··· Information given

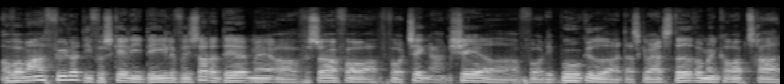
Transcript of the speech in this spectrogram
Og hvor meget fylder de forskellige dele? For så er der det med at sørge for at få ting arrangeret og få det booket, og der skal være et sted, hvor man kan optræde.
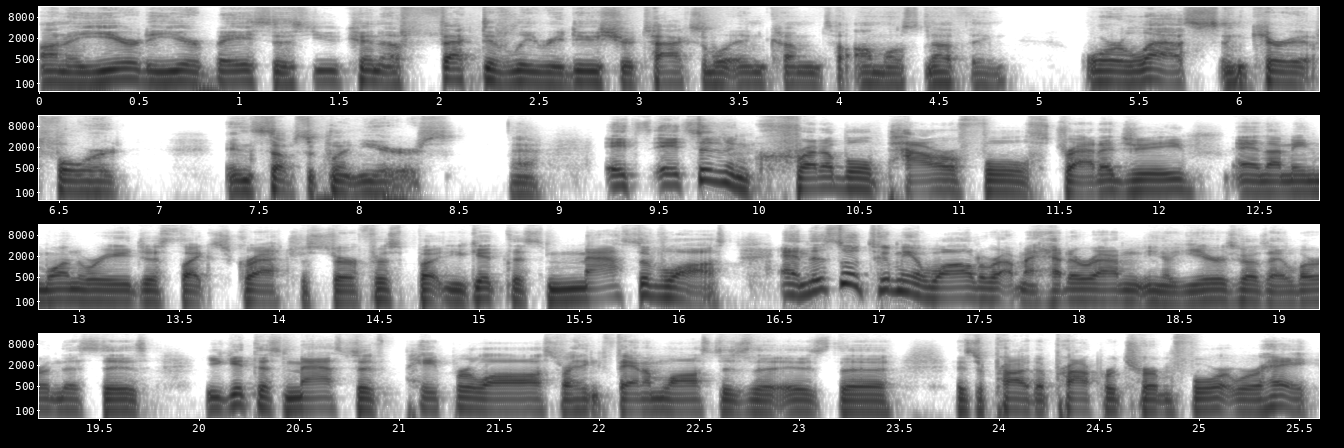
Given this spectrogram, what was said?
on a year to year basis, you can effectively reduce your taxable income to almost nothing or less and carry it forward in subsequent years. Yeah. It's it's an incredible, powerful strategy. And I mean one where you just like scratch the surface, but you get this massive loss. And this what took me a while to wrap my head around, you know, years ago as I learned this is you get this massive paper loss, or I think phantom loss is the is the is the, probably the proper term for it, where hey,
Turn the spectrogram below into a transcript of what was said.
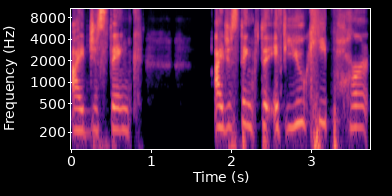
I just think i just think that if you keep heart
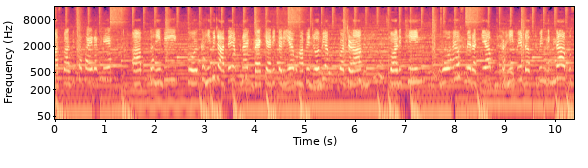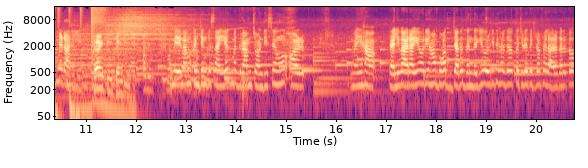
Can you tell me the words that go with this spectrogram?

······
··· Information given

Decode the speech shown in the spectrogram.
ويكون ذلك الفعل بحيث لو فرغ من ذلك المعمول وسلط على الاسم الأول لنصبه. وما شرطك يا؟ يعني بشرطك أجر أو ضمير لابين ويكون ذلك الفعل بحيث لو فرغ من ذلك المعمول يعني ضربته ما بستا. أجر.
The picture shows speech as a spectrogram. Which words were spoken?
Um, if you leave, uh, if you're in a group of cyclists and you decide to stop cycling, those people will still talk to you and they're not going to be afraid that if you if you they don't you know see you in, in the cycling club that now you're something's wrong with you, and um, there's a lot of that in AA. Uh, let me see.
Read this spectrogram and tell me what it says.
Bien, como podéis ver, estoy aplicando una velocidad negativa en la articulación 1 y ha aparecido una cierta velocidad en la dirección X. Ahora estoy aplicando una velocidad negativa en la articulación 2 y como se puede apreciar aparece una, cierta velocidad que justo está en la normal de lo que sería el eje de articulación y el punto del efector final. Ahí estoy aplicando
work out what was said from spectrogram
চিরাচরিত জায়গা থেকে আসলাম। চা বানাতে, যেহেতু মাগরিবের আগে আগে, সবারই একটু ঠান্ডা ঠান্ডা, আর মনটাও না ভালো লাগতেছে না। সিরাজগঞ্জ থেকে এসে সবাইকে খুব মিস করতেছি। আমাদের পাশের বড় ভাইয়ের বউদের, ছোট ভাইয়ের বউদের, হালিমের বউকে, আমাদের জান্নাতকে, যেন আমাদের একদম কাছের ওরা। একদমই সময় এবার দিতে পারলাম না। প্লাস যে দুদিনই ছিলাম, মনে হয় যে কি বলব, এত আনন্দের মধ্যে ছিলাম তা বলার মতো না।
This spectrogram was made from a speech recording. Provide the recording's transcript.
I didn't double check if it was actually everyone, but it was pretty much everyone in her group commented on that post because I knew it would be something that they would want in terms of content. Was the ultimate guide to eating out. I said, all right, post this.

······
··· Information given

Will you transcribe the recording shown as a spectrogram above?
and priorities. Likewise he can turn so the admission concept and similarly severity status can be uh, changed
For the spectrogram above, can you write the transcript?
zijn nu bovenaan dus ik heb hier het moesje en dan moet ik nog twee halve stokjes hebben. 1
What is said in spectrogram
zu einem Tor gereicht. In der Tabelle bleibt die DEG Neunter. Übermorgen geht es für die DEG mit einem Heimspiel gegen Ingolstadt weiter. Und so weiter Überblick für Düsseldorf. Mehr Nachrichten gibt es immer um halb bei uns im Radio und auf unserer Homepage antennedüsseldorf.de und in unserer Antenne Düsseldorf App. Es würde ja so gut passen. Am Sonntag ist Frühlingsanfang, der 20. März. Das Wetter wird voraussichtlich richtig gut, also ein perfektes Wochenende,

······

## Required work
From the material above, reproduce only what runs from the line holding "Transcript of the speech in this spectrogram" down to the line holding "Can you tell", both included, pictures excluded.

## Exercise output
Transcript of the speech in this spectrogram
Og hvor meget fylder de forskellige dele? For så er der det med at sørge for at få ting arrangeret og få det booket, og der skal være et sted, hvor man kan optræde.
Given this spectrogram, what was said?
on a year to year basis, you can effectively reduce your taxable income to almost nothing or less and carry it forward in subsequent years. Yeah. It's it's an incredible, powerful strategy. And I mean one where you just like scratch the surface, but you get this massive loss. And this what took me a while to wrap my head around, you know, years ago as I learned this is you get this massive paper loss, or I think phantom loss is the is the is the, probably the proper term for it, where hey,
Turn the spectrogram below into a transcript of what was said.
I just think i just think that if you keep heart
Can you tell me the words that go with this spectrogram?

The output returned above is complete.